§ **Exercise directions**: Among the entries below, which lines run from the line with "A spectrogram of" through the line with "Process the spectrogram"? Retype those, both ends included, exactly and without pictures.

§ **Exercise material**:
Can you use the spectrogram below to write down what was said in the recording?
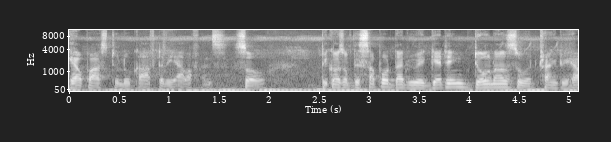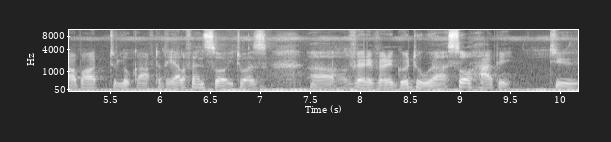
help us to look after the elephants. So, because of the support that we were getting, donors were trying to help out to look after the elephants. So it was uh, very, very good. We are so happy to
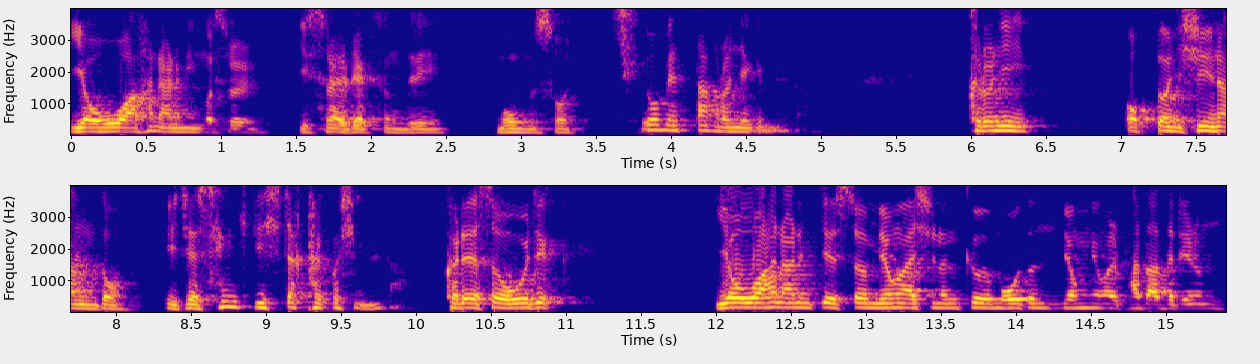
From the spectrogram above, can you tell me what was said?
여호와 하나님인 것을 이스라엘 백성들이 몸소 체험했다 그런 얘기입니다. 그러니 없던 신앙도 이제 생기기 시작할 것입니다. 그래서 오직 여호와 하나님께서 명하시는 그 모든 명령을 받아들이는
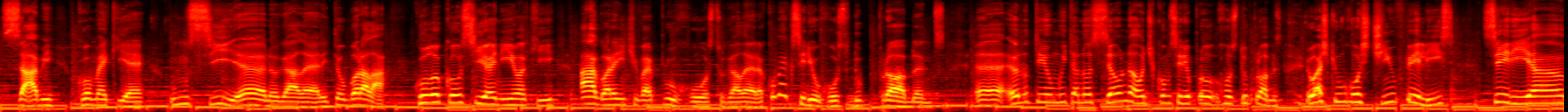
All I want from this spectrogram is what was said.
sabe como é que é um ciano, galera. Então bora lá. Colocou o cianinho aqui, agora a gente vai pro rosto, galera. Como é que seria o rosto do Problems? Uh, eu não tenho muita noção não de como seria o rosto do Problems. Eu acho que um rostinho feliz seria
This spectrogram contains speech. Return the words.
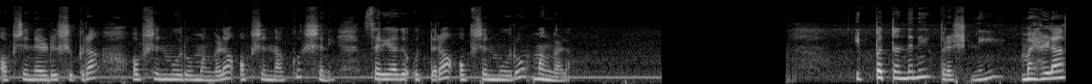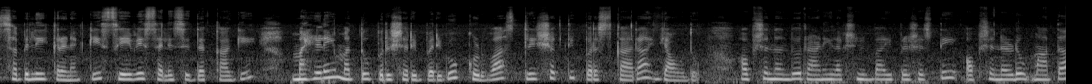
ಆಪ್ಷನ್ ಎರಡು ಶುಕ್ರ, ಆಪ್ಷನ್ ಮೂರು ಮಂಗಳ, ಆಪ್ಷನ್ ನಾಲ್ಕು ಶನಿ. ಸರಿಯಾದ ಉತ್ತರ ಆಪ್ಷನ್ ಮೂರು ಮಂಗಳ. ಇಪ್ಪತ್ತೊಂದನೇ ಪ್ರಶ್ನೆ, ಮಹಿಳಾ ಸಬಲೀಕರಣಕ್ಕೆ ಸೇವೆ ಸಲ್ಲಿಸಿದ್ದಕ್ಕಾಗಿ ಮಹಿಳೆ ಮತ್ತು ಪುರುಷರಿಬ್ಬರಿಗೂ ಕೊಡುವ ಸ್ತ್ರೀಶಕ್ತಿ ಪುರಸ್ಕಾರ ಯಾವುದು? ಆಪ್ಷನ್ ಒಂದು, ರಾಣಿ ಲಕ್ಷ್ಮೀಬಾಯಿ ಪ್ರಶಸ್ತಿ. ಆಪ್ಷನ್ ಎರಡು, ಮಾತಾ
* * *
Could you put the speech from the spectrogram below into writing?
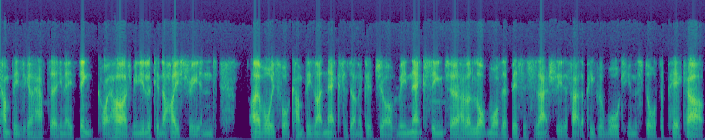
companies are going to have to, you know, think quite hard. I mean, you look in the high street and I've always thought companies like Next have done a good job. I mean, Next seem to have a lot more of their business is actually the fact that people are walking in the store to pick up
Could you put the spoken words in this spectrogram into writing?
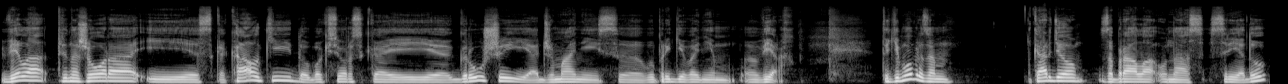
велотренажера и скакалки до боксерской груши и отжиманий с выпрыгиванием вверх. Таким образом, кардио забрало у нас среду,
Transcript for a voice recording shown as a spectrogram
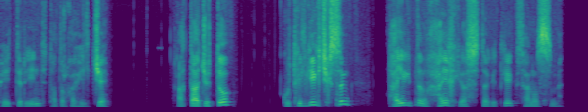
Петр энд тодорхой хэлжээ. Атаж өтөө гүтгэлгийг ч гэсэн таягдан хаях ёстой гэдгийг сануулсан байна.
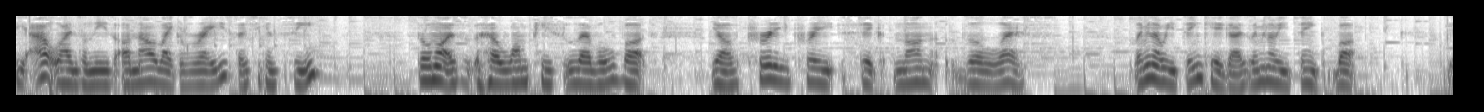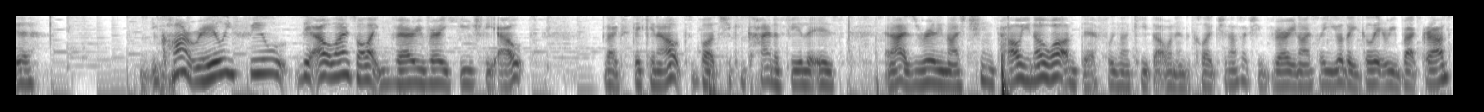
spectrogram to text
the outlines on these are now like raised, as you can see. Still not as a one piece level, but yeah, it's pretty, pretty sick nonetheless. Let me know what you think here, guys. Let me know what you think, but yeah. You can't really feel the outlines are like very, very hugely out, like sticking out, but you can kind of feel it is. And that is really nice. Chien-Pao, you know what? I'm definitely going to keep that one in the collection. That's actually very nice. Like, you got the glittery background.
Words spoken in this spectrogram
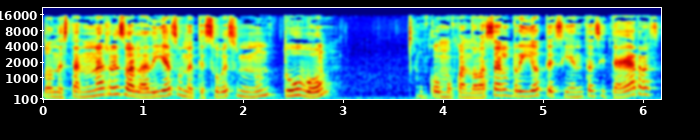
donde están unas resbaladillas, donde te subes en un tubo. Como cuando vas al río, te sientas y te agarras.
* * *
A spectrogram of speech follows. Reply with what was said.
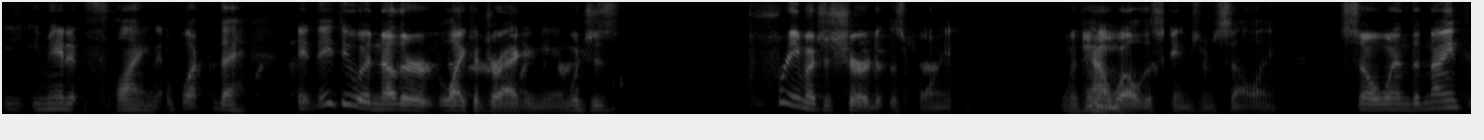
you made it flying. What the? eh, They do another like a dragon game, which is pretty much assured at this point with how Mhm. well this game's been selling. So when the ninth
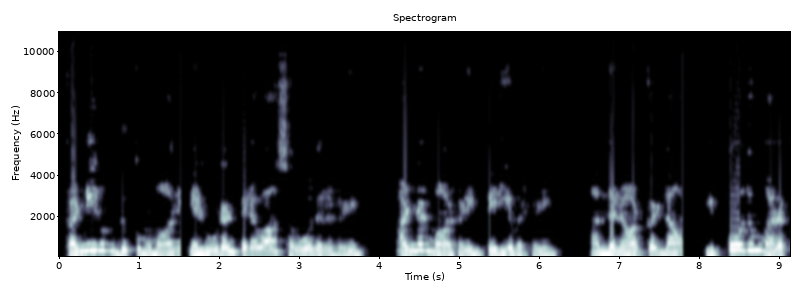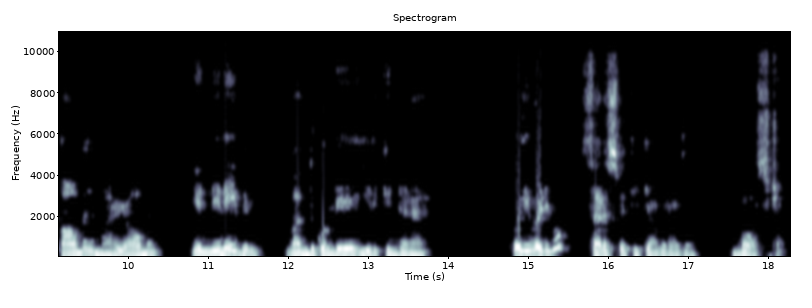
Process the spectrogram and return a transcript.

§ **Solution to this exercise**:
A spectrogram of speech follows. Reply with what was said.
you made it flying. What the? eh, They do another like a dragon game, which is pretty much assured at this point with how Mhm. well this game's been selling. So when the ninth
Process the spectrogram and return a transcript.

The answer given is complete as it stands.